What is being asked: No pictures go into the copy. Write out exactly the lines below from the one containing "Text version of" through the one containing "From this spectrogram, transcribe".

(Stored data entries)
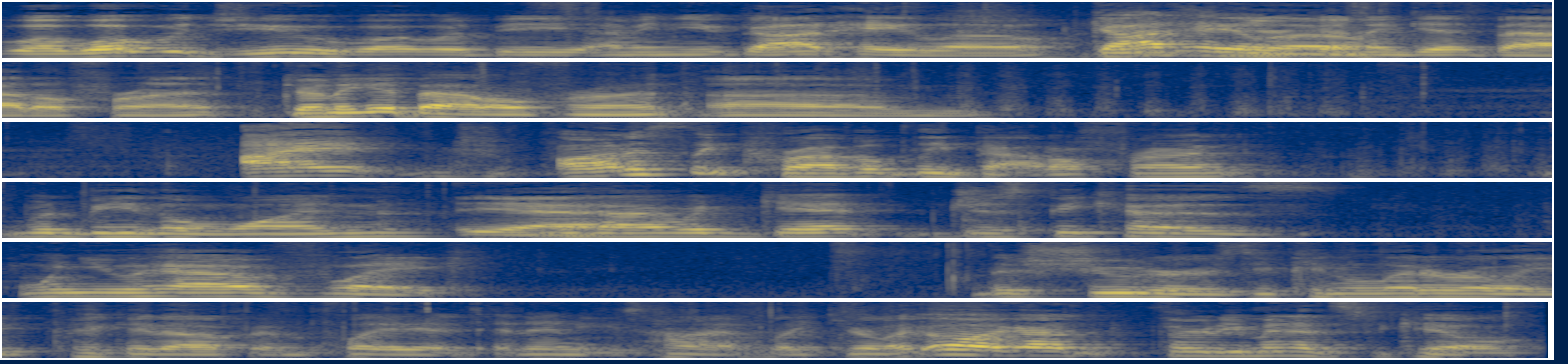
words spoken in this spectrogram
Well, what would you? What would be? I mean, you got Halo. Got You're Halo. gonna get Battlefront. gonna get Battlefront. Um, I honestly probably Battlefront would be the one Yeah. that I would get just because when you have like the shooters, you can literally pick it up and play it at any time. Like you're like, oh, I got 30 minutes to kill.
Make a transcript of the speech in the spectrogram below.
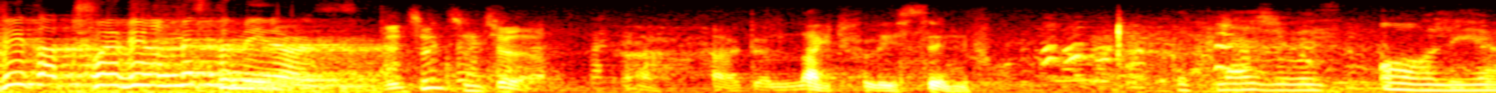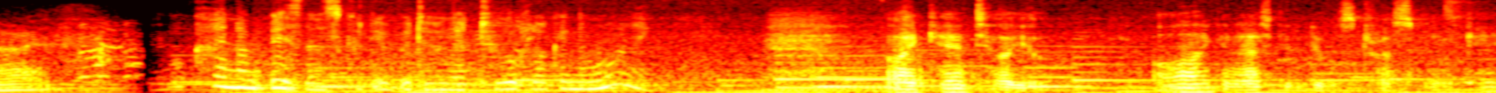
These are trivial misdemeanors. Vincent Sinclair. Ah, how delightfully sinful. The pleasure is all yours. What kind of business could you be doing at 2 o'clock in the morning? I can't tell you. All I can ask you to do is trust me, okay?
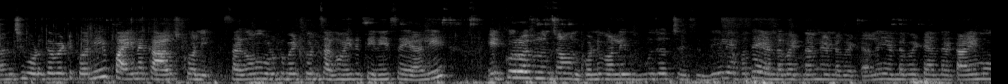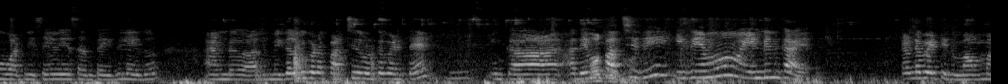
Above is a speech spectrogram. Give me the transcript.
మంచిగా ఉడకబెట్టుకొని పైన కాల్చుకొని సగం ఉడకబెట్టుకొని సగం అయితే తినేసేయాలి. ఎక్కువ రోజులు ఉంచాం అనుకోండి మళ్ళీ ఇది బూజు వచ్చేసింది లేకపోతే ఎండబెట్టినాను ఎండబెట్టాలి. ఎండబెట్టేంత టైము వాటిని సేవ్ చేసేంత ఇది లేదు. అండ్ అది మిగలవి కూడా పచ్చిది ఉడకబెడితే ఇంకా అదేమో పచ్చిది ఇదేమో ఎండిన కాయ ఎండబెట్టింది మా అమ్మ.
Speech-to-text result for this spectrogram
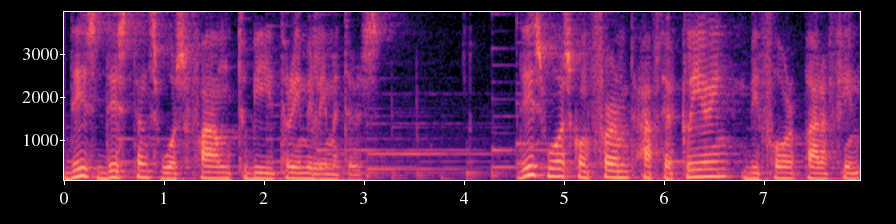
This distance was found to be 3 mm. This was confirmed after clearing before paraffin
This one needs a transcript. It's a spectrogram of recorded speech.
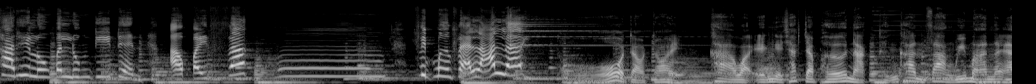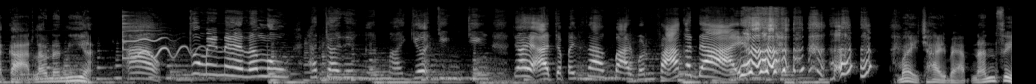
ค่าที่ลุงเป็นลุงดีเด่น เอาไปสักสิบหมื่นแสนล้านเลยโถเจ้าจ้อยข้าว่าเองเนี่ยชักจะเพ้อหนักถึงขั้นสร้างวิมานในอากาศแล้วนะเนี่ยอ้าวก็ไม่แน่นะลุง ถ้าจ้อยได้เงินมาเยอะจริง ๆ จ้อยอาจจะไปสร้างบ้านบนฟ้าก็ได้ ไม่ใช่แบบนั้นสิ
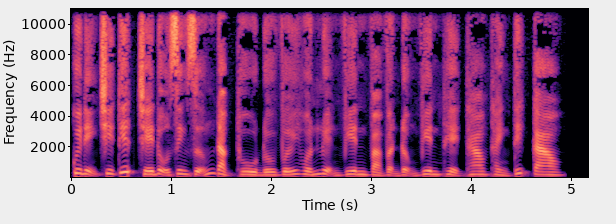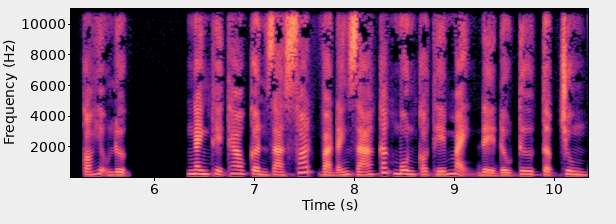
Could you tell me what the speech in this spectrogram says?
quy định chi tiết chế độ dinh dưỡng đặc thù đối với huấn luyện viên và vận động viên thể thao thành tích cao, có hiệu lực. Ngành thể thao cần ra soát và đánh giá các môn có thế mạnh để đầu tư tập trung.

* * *

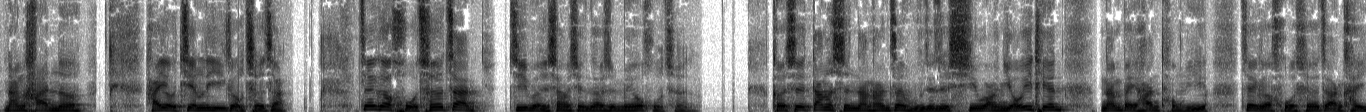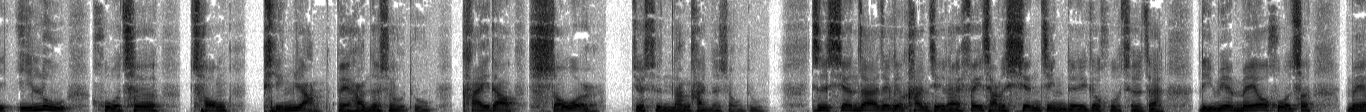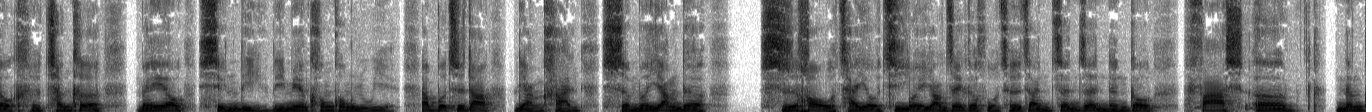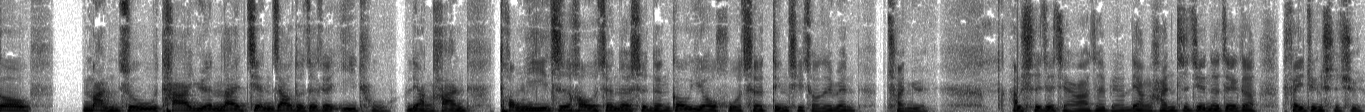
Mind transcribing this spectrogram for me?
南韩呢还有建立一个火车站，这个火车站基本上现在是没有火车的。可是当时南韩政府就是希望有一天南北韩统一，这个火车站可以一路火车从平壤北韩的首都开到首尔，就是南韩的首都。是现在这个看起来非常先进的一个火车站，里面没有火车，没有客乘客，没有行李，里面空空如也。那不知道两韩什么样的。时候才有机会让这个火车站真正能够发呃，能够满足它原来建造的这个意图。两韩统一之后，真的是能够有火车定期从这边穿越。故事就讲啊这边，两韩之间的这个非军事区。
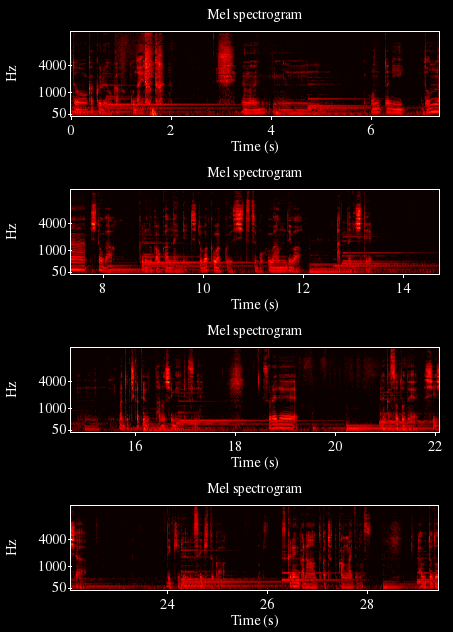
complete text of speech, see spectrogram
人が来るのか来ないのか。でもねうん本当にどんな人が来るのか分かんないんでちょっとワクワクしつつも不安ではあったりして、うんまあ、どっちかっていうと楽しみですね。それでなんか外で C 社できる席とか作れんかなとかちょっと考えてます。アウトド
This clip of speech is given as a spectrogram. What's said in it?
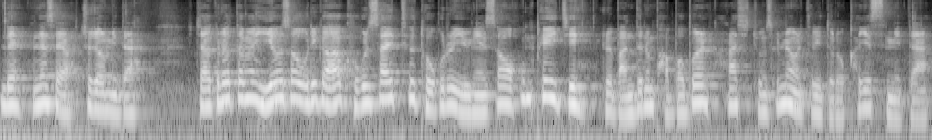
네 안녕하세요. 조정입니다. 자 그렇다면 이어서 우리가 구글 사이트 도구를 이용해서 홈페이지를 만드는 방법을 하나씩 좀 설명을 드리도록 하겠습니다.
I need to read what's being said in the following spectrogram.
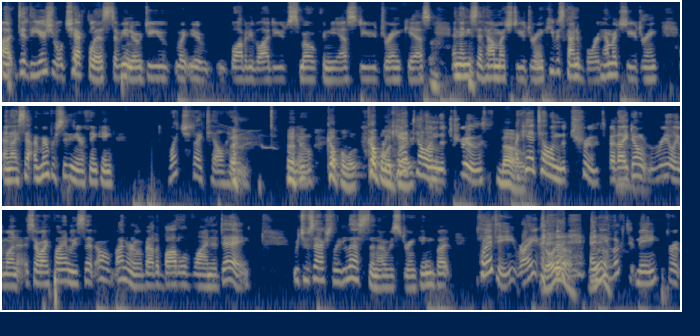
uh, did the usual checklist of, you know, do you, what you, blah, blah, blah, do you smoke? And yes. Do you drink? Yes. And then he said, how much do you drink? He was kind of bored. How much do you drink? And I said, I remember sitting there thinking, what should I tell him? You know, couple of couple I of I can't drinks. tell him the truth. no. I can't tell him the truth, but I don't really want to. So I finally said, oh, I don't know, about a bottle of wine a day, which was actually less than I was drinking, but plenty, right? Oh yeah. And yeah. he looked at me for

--

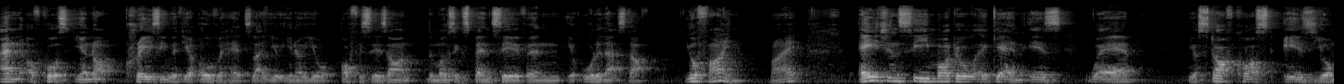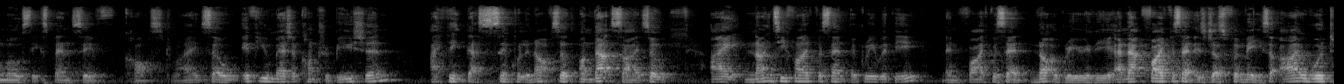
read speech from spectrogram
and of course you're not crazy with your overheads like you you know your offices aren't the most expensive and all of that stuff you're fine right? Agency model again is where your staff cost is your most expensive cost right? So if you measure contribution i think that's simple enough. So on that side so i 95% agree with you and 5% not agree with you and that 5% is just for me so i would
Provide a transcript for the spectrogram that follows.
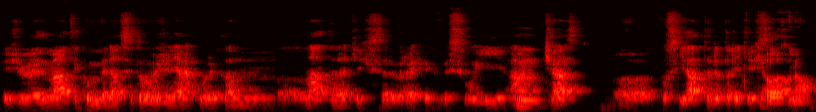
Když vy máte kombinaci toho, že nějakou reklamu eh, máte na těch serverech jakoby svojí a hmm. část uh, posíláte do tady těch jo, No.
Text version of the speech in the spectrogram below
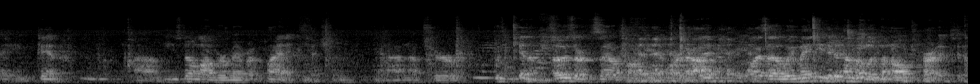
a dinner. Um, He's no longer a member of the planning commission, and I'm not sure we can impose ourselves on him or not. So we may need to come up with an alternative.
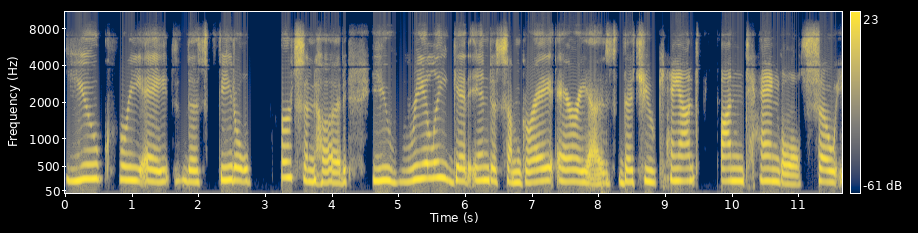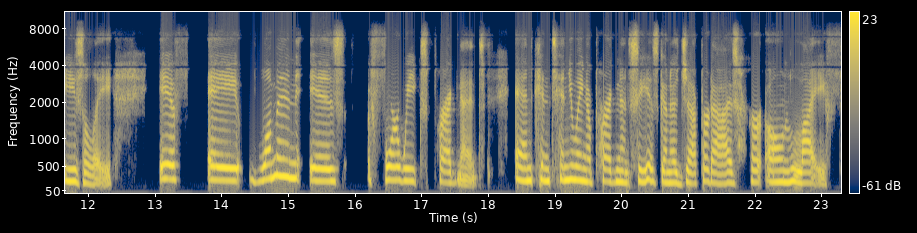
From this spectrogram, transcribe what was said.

Result of this exercise:
Text version of the speech in the spectrogram below
a dinner. Um, He's no longer a member of the planning commission, and I'm not sure we can impose ourselves on him or not. So we may need to come up with an alternative.
From this spectrogram, transcribe what was said.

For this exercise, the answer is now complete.